RealTime IT News

Report: 90% of Web Sites Vulnerable to Hackers

We all know that some Web sites suffer from security vulnerabilities -- but 90 percent of them?

In a new report, security researcher Whitehat Security said it found a staggering nine out of 10 Web sites have some type of serious vulnerability that a hacker could potentially exploit.

The study, which examined more than 600 sites including those of Fortune 500 firms, found a number of different vulnerabilities common across the Internet, with Cross-Site Scripting (XSS) vulnerabilities dominating the rankings.

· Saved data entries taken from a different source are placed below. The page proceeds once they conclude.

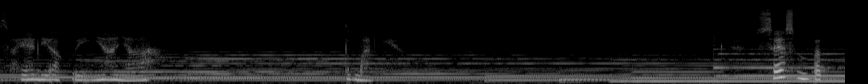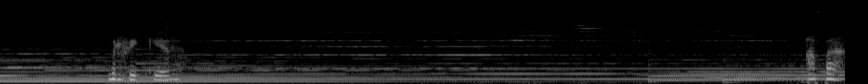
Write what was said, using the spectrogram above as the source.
saya diakuinya hanyalah temannya. Saya sempat berpikir apa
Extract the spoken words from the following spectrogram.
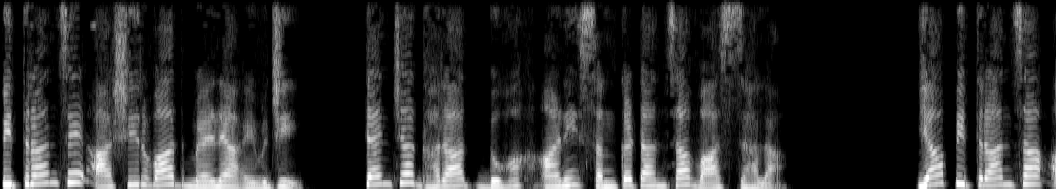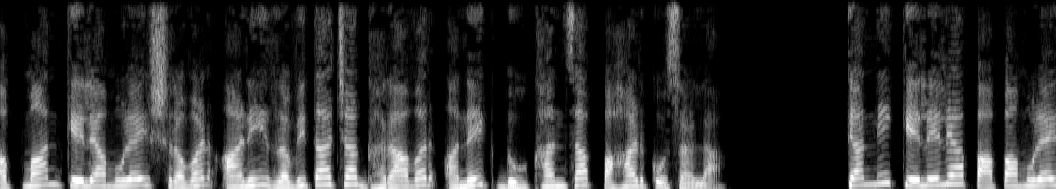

In fact, Whitehat claims that 70 percent of the Web sites it surveyed were at risk from some sort of XSS attack. That figure dwarfs the No. 2 culprit in the firm's survey, SQL injection, which comprised only 4 percent of the firm's total surveyed vulnerabilities.

XSS flaws have been reported in recent years on a number of big-name sites, including IBM and Google.

To add insult to injury, Whitehat added that it typically takes a site 92 days to fix a reported XSS attack.

Chiefly, the protracted repair effort is because the issue is poorly understood and its severity often under-appreciated, Jeremiah Grossman, founder and CTO of Whitehat, told InternetNews.com.

In addition, developers who must fix the issue often don't work for IT security and have a different set of priorities, he said.

Whitehat collected its statistics by way of its Whitehat's Sentinel Service, which provides software-as-a-service-based Web site vulnerability management. Whitehat claims to have more than 600 sites under management, including a number of the nation's largest companies.

The study also examined vulnerabilities by industry, with insurance sites topping the list: 84 percent of that sector's sites contained vulnerabilities, Whitehat said.

Perhaps ironically, IT-related sites weren't far behind, at 72 percent.

Grossman offered a simple explanation as to why IT firms were near the top of the list:

"Likely because those Web sites are not used or abused as often as the other, more trafficked Web sites," he said. "The more battlefield-tested a Web site is, the more secure it will become over time."

While XSS attacks currently hold the top spot in Whitehat's rankings, a new challenger may soon move into the No. 2. spot: Cross-Site Request Forgery (CSRF) attacks, which Grossman said are growing increasingly common -- often in tandem with XSS attacks.

He added that as the attacks are on the rise, effective, automated CSRF-detection techniques have yet to emerge.

Other security firms, including IBM's Watchfire division and Cenzic have also reported an upswing in CSRF attacks.

While CSRF attacks can be coupled with XSS attacks, the two each work differently. XSS attacks occur when code injection occurs on a Web site without user (or site) authorization. CSRF attacks, on the other hand, work by deceiving users to make third-party requests without realizing they're doing it.

"They are often combined during exploitation, but reported independently," Grossman said.

Beyond CSRF, Grossman doesn't expect much to change in terms of the threat landscape during the coming months, unless there's a "breakthrough in CSRF detection or entirely new attack classes show up," Grossman said.

"Things that could change over time are the time to fix," he added. "Several factors could cause these numbers to grow as well as shrink."

The Payment Card Interface (PCI) compliance 6.6 requirements could also play a role in highlighting widespread security vulnerabilities at sites.

"By our numbers, very few Web sites could meet compliance if testing is done in a comprehensive fashion."